Content on technology platforms is subjected to two further indignities. First, algorithms help determine who sees it. While the word conjures images of logical and rigorous lines of code, algorithms are underlain by choices and values. Foer writes, “When we outsource thinking to machines, we are really outsourcing thinking to the organizations that run the machines.”
Second, each piece of content’s popularity becomes all-important. Thus, the oft-expressed desire to “go viral.” When clickbait wins, quality often loses…a possible consolation for those wondering about some of the writers getting through the gate these days.
Foer suggests — a theme I’m seeing with increasing frequency, and there’s something to it — that society has ceded to markets not just the assignment of monetary value (e.g., sure, the piece that gets the most eyeballs generates the most advertising revenue), but values writ large (that piece may not be “the best” in any other way). Markets are themselves a form of algorithm, and like computer algorithms, they reflect underlying values. But are these truly society’s values, especially when markets trend toward monopoly?
World Without Mind argues that we must actively fashion the internet we want instead of accepting, by default, what markets give us. The book calls for strengthening and updating intellectual property laws and stepping up antitrust and regulatory action: “The health of our democracy demands that we consider treating Facebook, Google, and Amazon with the same firm hand that led government to wage war on AT&T, IBM, and Microsoft.”
One alternative to powerful companies monopolizing the internet is exemplified by the history of truly democratic technological initiatives like Linux, Wikipedia, and the Creative Commons.
Foer reminds us (as if we needed reminding) that the Framers of the Constitution designed the U.S. system of government to be inefficient. They did so deliberately to favor liberty. He argues, “It’s not worth having free e-mail if the price is our privacy; next-day delivery is nice, but not if the consequence is a sole company dominating retail, setting the market price for goods and labor.” Convenience and efficiency versus privacy and liberty: In a nutshell, this is the values discussion around technology we’re not having.
It would take quite a shift to bring about the changes Foer advocates.

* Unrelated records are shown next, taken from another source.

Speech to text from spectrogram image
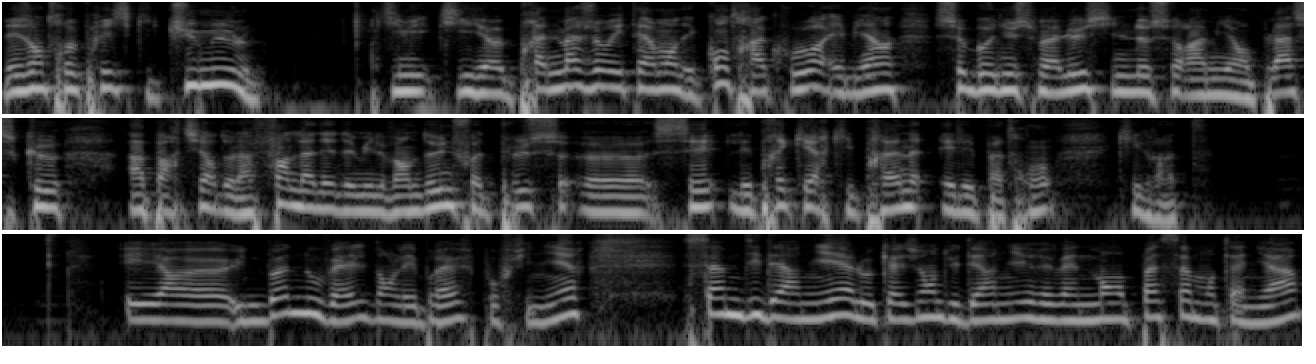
les entreprises qui cumulent qui, euh, prennent majoritairement des contrats courts, eh bien, ce bonus-malus, ne sera mis en place que à partir de la fin de l'année 2022. Une fois de plus, euh, c'est les précaires qui prennent et les patrons qui grattent. Et euh, une bonne nouvelle dans les brèves pour finir. Samedi dernier, à l'occasion du dernier événement Passa Montagna,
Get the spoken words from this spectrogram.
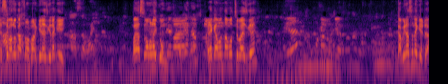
এসছে ভালো কাস্টমার পান কিনে আজকে নাকি? আচ্ছা ভাই। ভাই আসসালামু আলাইকুম। এটা কেমন দাম হচ্ছে ভাই আজকে? গাবিন আছে নাকি এটা?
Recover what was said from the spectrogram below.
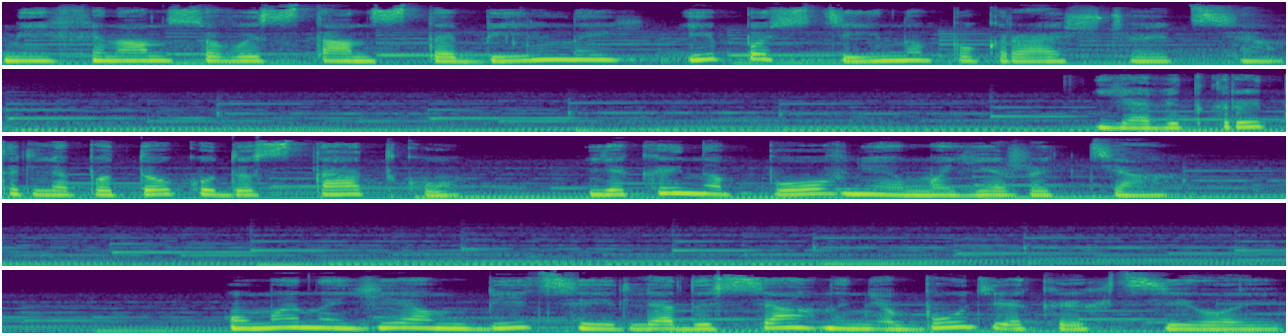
Мій фінансовий стан стабільний і постійно покращується. Я відкрита для потоку достатку, який наповнює моє життя. У мене є амбіції для досягнення будь-яких цілей.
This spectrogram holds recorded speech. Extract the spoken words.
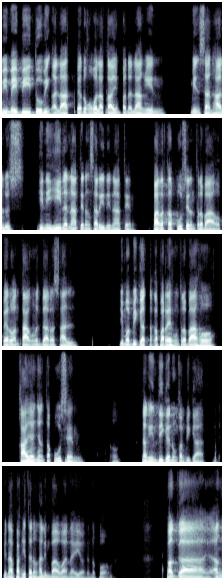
We may be doing a lot, pero kung wala tayong panalangin, minsan halos hinihila natin ang sarili natin para tapusin ang trabaho. Pero ang taong nagdarasal, yung mabigat na kaparehong trabaho, kaya niyang tapusin nang hindi ganun kabigat. Pinapakita ng halimbawa na iyon. Ano po? Pag uh, ang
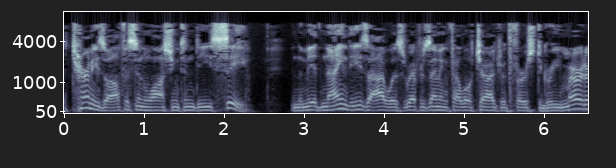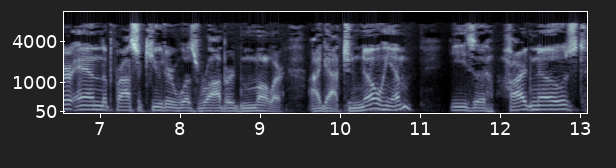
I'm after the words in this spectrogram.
Attorney's Office in Washington, D.C. In the mid 90s, I was representing a fellow charged with first degree murder and the prosecutor was Robert Mueller. I got to know him He's a hard-nosed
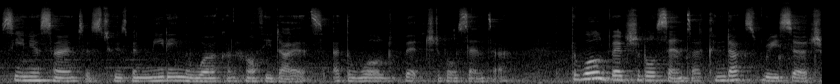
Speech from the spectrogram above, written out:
Senior Scientist who's been leading the work on healthy diets at the World Vegetable Center. The World Vegetable Center conducts research,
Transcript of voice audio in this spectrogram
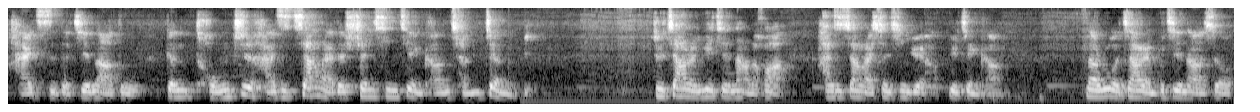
孩子的接纳度跟同志孩子将来的身心健康成正比。就家人越接纳的话，孩子将来身心越好越健康。那如果家人不接纳的时候，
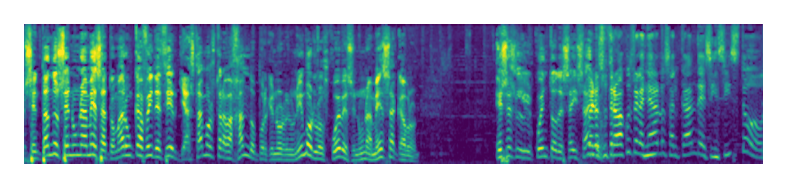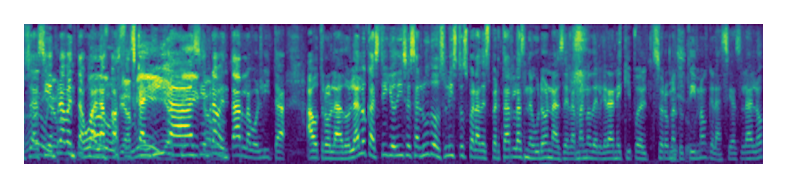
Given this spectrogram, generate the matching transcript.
sentándose en una mesa a tomar un café y decir, ya estamos trabajando porque nos reunimos los jueves en una mesa, cabrón. Ese es el cuento de seis años. Pero su trabajo es regañar a los alcaldes, insisto. O sea, Claro, siempre aventar a la a mí, fiscalía, y a ti, siempre cabrón. aventar la bolita a otro lado. Lalo Castillo dice saludos, listos para despertar las neuronas de la mano del gran equipo del Tesoro Eso. Matutino. Gracias, Lalo.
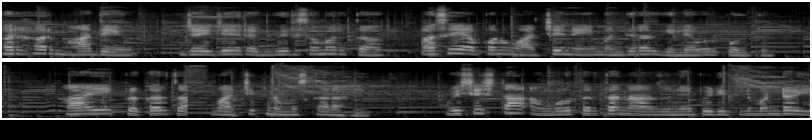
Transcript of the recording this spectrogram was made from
हर हर महादेव जय जय रघुवीर समर्थ असे आपण वाचेने मंदिरात गेल्यावर बोलतो. हा एक प्रकारचा वाचिक नमस्कार आहे. विशेषतः आंघोळ करताना जुन्या पिढीतील मंडळी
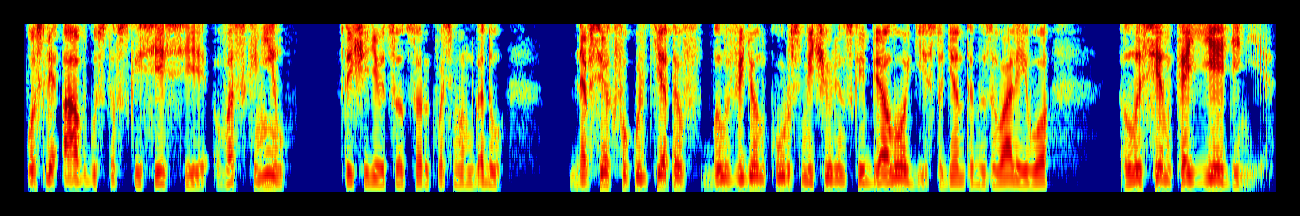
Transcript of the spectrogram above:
После августовской сессии «Восхнил» в 1948 году – для всех факультетов был введен курс мичуринской биологии, студенты называли его «лысенкоедение».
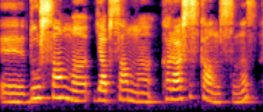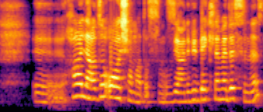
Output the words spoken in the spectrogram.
e, dursam mı yapsam mı kararsız kalmışsınız. E, hala da o aşamadasınız yani bir beklemedesiniz.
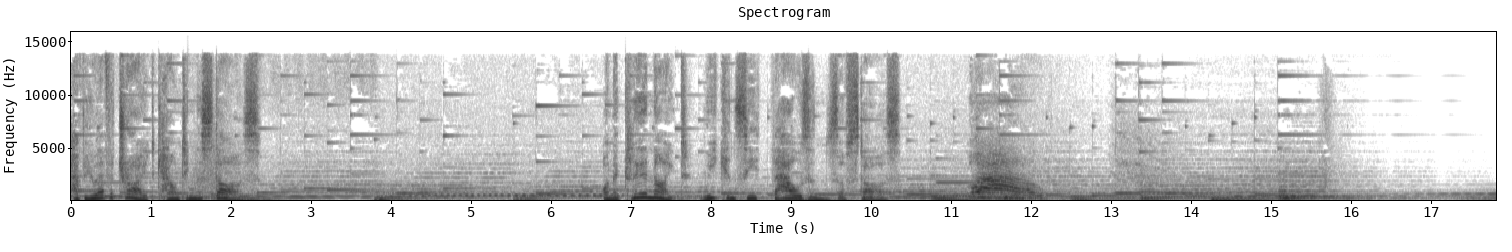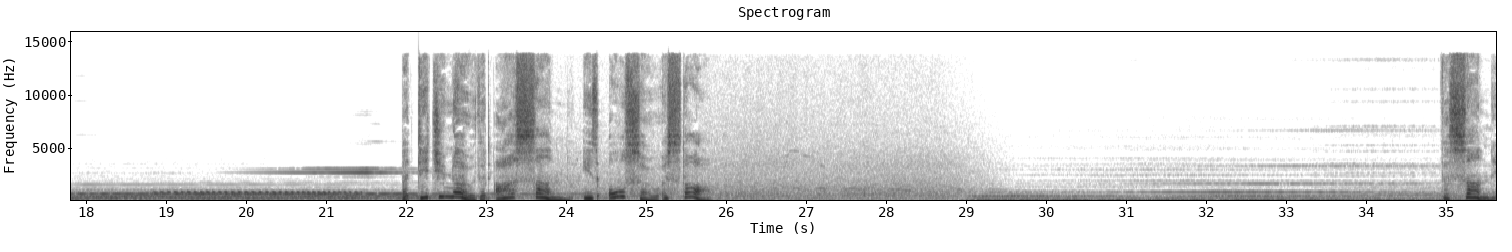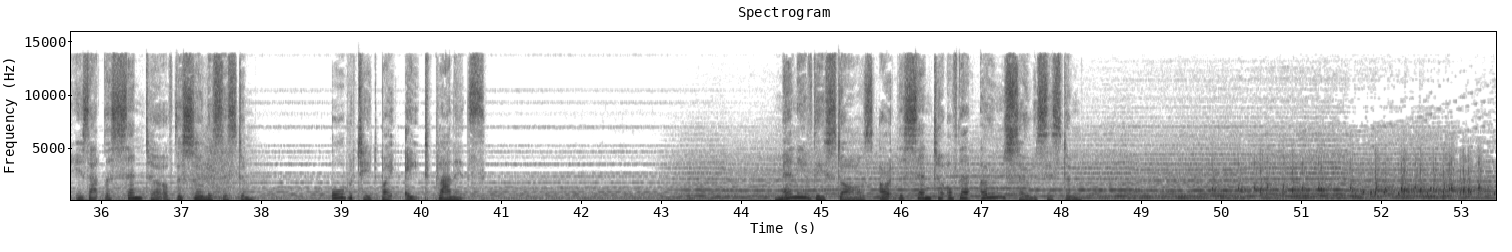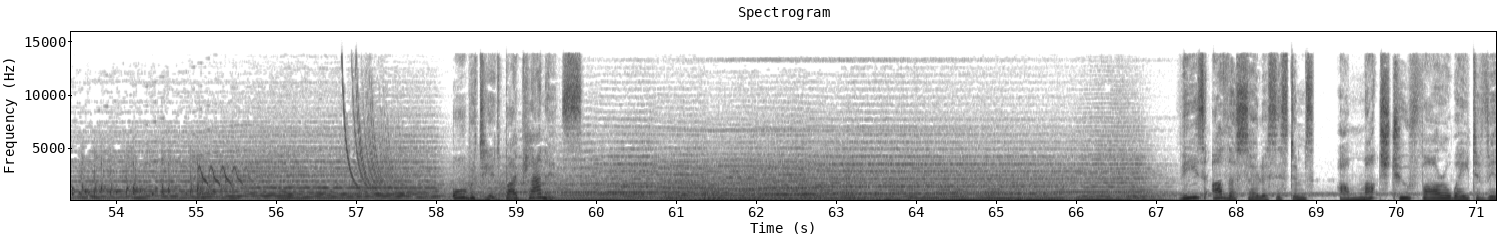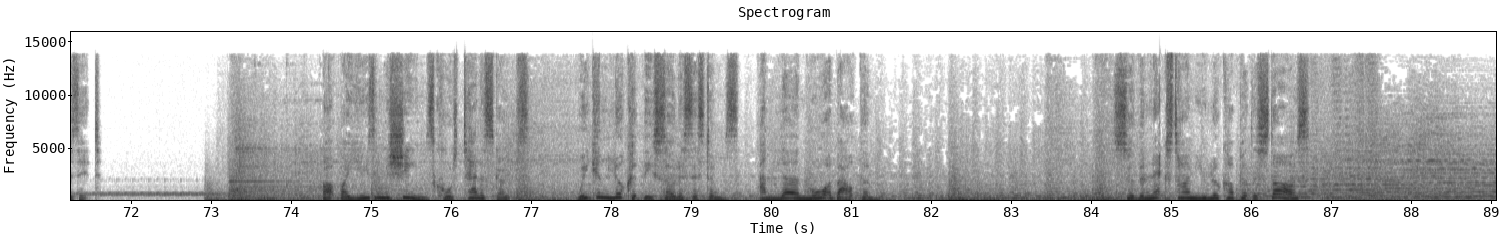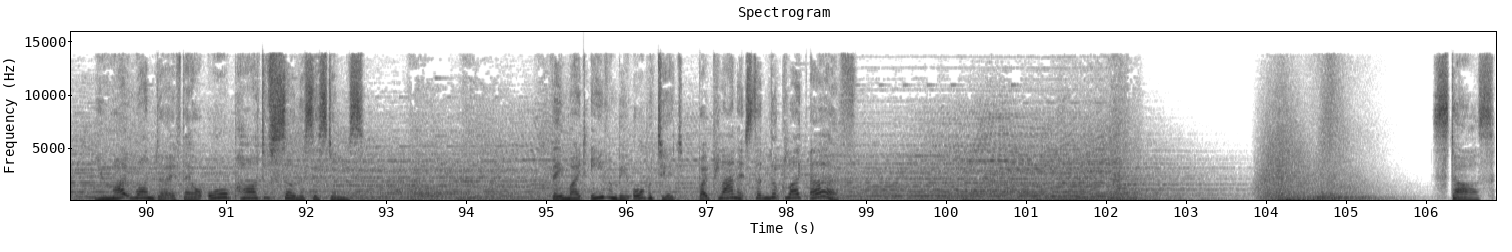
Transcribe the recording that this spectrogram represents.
Have you ever tried counting the stars? On a clear night, we can see thousands of stars. Wow! But did you know that our sun is also a star? The sun is at the center of the solar system, orbited by eight planets. Many of these stars are at the center of their own solar system. Orbited by planets. These other solar systems are much too far away to visit. But by using machines called telescopes, we can look at these solar systems and learn more about them. So the next time you look up at the stars, you might wonder if they are all part of solar systems. They might even be orbited by planets that look like Earth. Stars.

He thinks it’s most likely to occur only after enormous and damaging hacks, the kind that disclose enough private information to wreck lives, or disrupt systems in ways that cause death and destruction.
In an environment where we are being governed by the Tweet, but can at least vent our outrage on, well, Twitter…I fear even this sad prediction may be overly optimistic.
Josh Trapani contributes regularly to the Washington Independent Review of Books.